*** Block opens ***

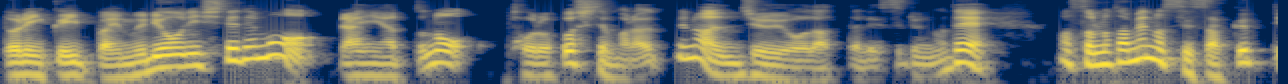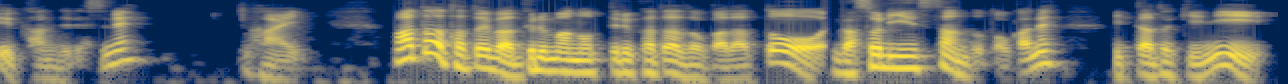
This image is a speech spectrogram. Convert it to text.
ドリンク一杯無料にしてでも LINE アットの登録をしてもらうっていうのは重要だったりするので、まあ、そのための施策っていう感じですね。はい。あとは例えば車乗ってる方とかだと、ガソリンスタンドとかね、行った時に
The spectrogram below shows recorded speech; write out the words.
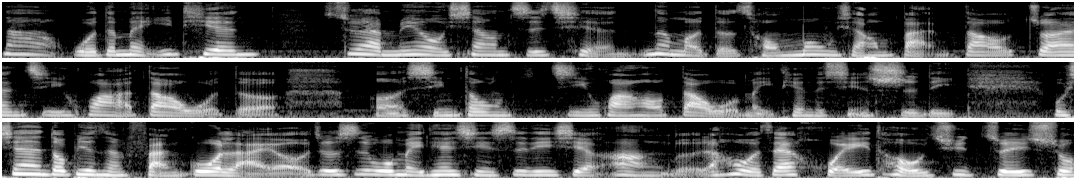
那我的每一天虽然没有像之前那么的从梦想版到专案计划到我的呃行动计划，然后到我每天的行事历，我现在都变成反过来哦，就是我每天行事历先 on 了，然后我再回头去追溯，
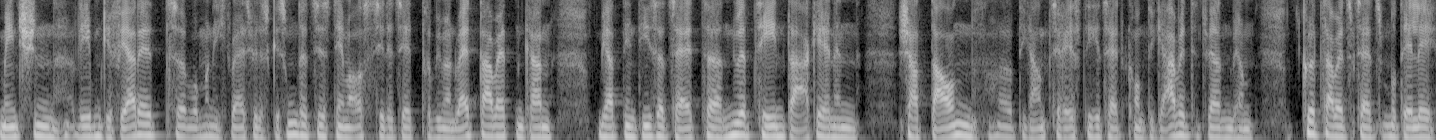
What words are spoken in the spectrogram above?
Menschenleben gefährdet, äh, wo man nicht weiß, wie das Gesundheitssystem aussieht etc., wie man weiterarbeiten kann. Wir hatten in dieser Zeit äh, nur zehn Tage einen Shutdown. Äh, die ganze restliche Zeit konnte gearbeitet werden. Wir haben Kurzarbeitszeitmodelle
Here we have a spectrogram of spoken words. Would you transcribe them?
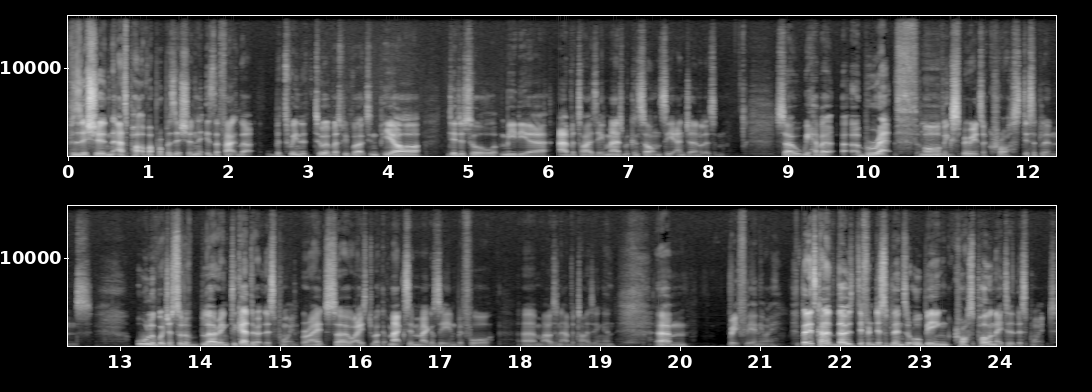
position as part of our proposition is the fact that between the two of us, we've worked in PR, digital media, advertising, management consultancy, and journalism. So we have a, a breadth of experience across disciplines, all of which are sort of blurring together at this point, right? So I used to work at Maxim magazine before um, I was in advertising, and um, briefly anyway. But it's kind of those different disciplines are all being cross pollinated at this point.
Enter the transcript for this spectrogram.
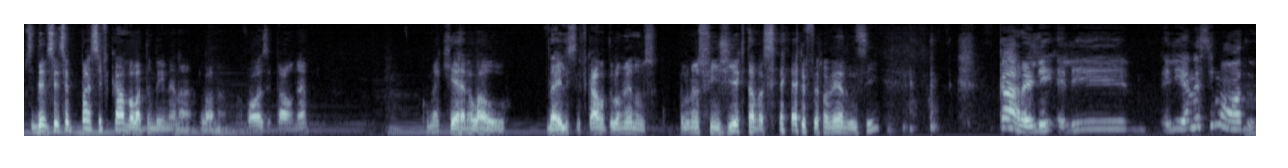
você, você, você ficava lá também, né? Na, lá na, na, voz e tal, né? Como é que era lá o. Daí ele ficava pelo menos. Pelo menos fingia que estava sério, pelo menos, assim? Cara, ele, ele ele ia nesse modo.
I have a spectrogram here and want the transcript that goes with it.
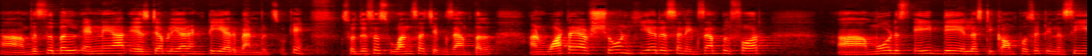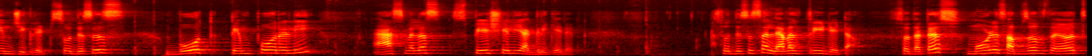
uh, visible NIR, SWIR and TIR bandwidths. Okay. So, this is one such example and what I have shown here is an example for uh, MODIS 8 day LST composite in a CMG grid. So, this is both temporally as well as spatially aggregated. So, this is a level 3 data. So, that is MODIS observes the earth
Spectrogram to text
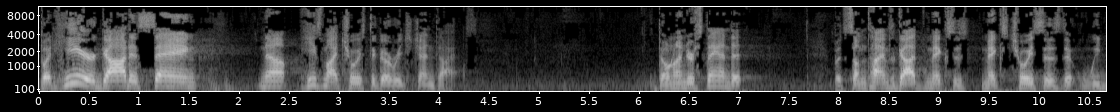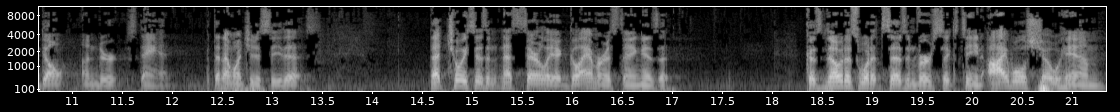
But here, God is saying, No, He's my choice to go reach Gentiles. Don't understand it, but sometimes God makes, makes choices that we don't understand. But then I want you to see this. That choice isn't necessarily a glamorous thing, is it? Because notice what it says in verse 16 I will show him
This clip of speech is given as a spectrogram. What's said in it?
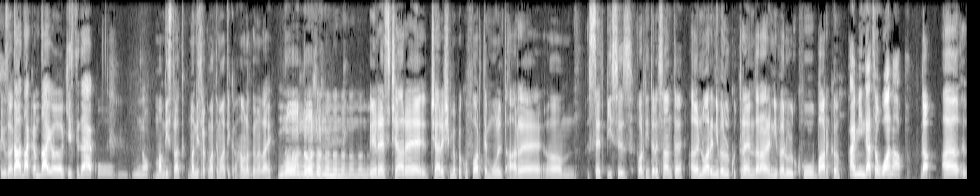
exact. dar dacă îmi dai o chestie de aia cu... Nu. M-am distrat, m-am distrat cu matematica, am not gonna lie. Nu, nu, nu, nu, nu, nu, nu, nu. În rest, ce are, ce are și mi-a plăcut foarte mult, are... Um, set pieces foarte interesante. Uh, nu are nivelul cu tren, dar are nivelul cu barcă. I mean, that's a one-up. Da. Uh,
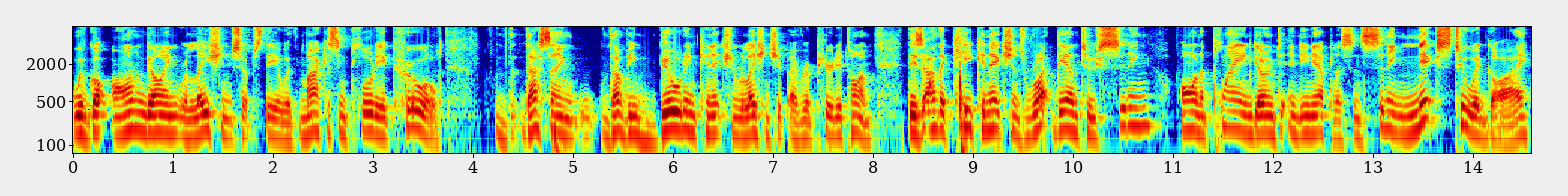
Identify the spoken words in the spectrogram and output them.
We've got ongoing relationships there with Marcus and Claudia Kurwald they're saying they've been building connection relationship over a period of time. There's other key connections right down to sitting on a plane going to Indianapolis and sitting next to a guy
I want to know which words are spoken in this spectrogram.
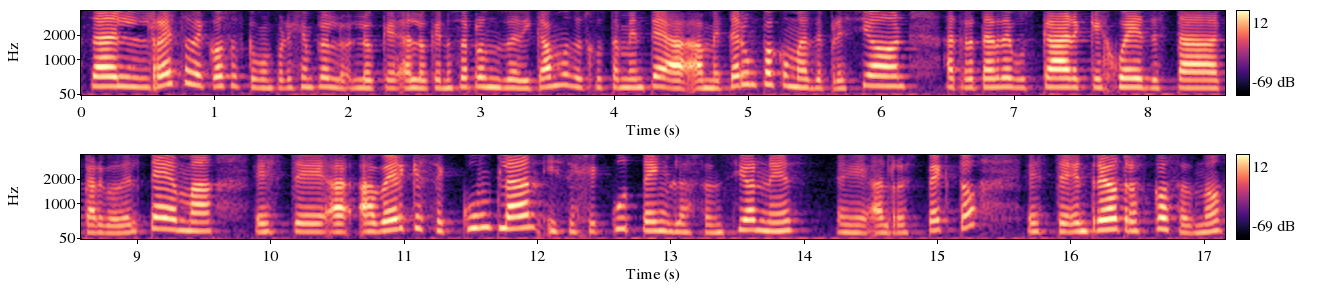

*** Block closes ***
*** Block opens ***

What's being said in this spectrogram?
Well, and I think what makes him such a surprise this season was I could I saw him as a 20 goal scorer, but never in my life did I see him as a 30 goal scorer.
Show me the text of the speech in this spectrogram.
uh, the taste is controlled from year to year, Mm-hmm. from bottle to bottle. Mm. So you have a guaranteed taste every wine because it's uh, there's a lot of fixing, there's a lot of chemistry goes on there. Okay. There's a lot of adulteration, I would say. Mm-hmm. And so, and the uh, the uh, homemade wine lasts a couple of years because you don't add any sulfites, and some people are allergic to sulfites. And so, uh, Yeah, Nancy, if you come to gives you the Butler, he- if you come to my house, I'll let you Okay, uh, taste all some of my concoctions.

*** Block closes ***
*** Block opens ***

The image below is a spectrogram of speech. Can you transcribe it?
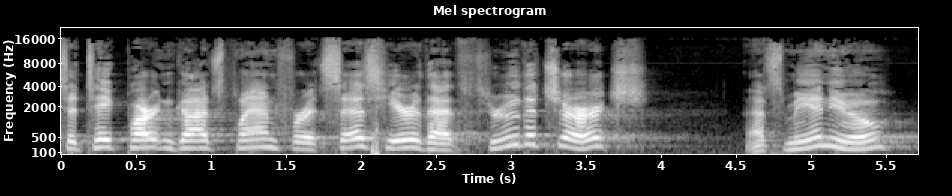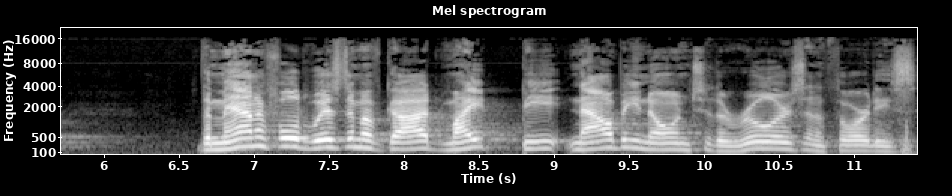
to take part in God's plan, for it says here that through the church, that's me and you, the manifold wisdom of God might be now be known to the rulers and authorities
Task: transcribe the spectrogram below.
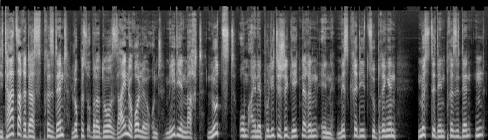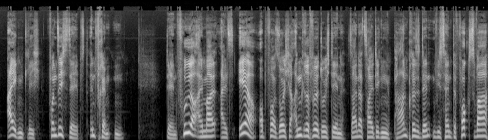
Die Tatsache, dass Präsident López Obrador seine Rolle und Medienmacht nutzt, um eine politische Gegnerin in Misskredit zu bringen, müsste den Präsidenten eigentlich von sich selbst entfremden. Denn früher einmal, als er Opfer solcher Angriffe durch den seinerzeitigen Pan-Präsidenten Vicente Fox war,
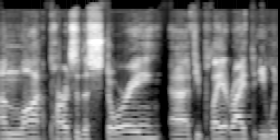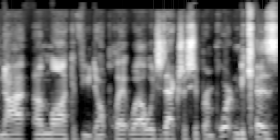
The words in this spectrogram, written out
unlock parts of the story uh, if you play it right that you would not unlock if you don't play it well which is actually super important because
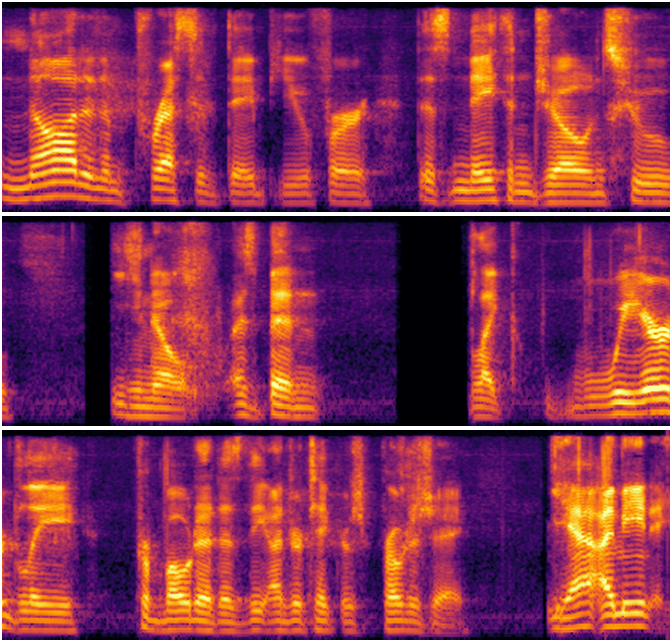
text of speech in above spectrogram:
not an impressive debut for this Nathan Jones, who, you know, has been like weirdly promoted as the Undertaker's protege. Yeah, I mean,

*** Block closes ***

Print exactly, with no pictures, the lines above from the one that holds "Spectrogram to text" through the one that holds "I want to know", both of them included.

■ EXPECTED ANSWER ■
Spectrogram to text
But here, God is saying, No, He's my choice to go reach Gentiles. Don't understand it, but sometimes God makes, makes choices that we don't understand. But then I want you to see this. That choice isn't necessarily a glamorous thing, is it? Because notice what it says in verse 16 I will show him
This clip of speech is given as a spectrogram. What's said in it?
exact. dar dacă îmi dai o chestie de aia cu... Nu. M-am distrat, m-am distrat cu matematica, am not gonna lie. Nu, nu, nu, nu, nu, nu, nu, nu. În rest, ce are, ce are și mi-a plăcut foarte mult, are... Um, set pieces foarte interesante. Uh, nu are nivelul cu tren, dar are nivelul cu barcă. I mean, that's a one-up. Da. Uh,
Identify the spoken words in the spectrogram and output them.
We've got ongoing relationships there with Marcus and Claudia Kurwald they're saying they've been building connection relationship over a period of time. There's other key connections right down to sitting on a plane going to Indianapolis and sitting next to a guy
I want to know which words are spoken in this spectrogram.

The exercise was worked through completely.